**WHAT IS BEING ASKED**
Whenever a picture appears in the data, skip it and write out all other material exactly.

**RECORDS TO USE**
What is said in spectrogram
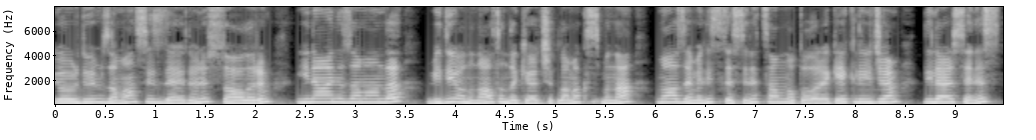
gördüğüm zaman sizlere dönüş sağlarım. Yine aynı zamanda videonun altındaki açıklama kısmına malzeme listesini tam not olarak ekleyeceğim. Dilerseniz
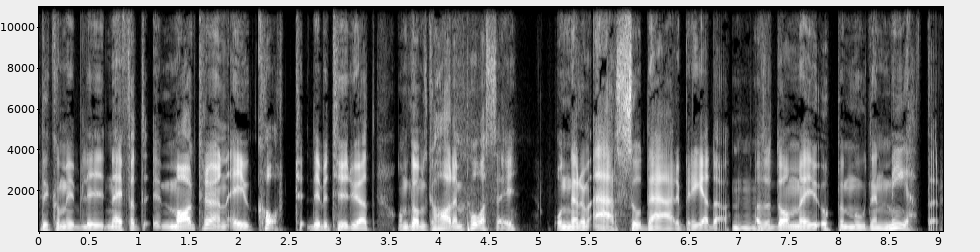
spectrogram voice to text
Det kommer ju bli... Nej, för att eh, magtröjan är ju kort. Det betyder ju att om de ska ha den på sig och när de är så där breda, Mm. alltså de är ju uppemot en meter.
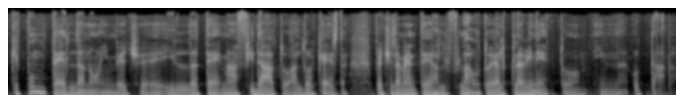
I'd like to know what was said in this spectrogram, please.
che puntellano invece il tema affidato all'orchestra, precisamente al flauto e al clarinetto in ottava.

**WRITTEN SOLUTION**
What is said in spectrogram
gördüğüm zaman sizlere dönüş sağlarım. Yine aynı zamanda videonun altındaki açıklama kısmına malzeme listesini tam not olarak ekleyeceğim. Dilerseniz
spectrogram voice to text
Det kommer ju bli... Nej, för att eh, magtröjan är ju kort. Det betyder ju att om de ska ha den på sig och när de är så där breda, Mm. alltså de är ju uppemot en meter.
I'd like to know what was said in this spectrogram, please.
che puntellano invece il tema affidato all'orchestra, precisamente al flauto e al clarinetto in ottava.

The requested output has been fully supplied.